Saved data entries>
"""

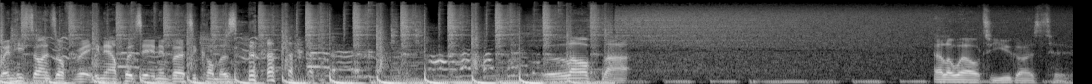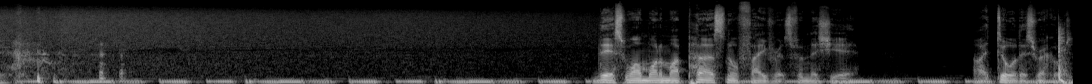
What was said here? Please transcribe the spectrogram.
when he signs off of it, he now puts it in inverted commas. Love that. LOL to you guys too. this one, one of my personal favourites from this year. I adore this record.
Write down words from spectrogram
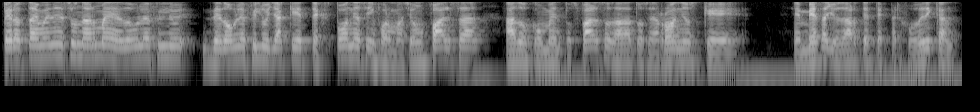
Pero también es un arma de doble, filo, de doble filo ya que te expone a información falsa, a documentos falsos, a datos erróneos que en vez de ayudarte te perjudican.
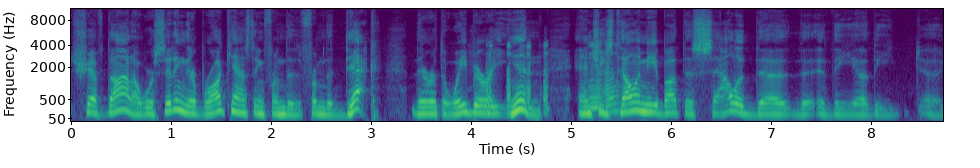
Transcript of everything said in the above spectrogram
Chef Donna. We're sitting there broadcasting from the from the deck there at the Waybury Inn, and she's telling me about this salad, the the the uh, the uh,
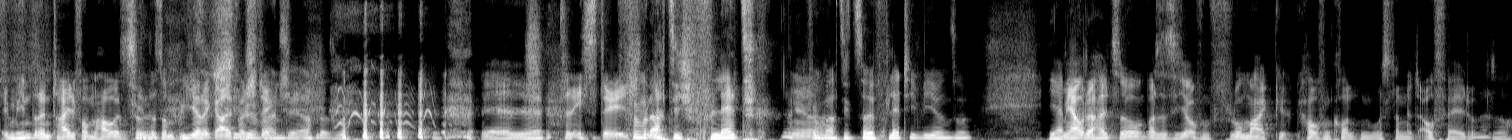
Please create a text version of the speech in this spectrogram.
im hinteren Teil vom Haus So hinter so einem Schiebewand, versteckt. Ja, so. ja, ja. Playstation. 85 Flat, Ja. 85 Zoll Flat TV und so. Ja. Ja, oder halt so, was sie sich auf dem Flohmarkt kaufen konnten, wo es dann nicht auffällt oder so.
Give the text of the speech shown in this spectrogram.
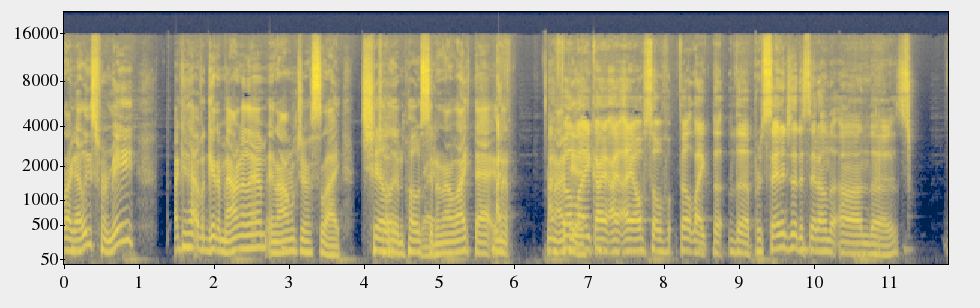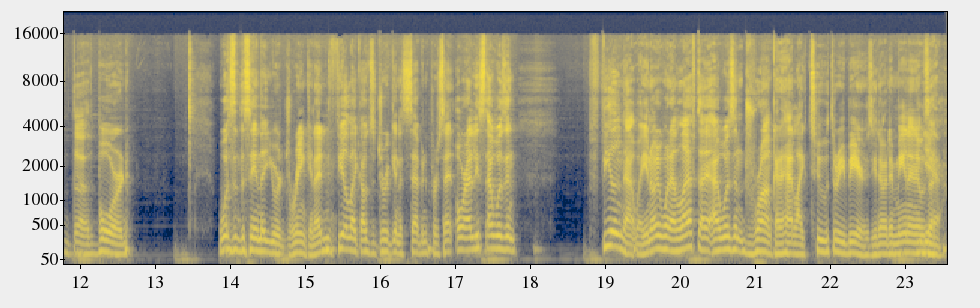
like at least for me, I could have a good amount of them, and I'm just like chilling, posted, right. and I like that. And I felt like I, I I also felt like the the percentage that it said on the on the the board wasn't the same that you were drinking. I didn't feel like I was drinking a seven percent, or at least I wasn't feeling that way. You know, when I left, I, I wasn't drunk and I had like two three beers. You know what I mean? And it was yeah. a,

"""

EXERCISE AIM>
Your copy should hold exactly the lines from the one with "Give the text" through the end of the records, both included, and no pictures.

WRITTEN REPLY>
Give the text of the speech shown in this spectrogram.
like at least for me, I could have a good amount of them, and I'm just like chilling, posted, right. and I like that. And I felt like I, I I also felt like the the percentage that it said on the on the the board wasn't the same that you were drinking. I didn't feel like I was drinking a seven percent, or at least I wasn't feeling that way. You know, when I left, I, I wasn't drunk and I had like two three beers. You know what I mean? And it was yeah. a,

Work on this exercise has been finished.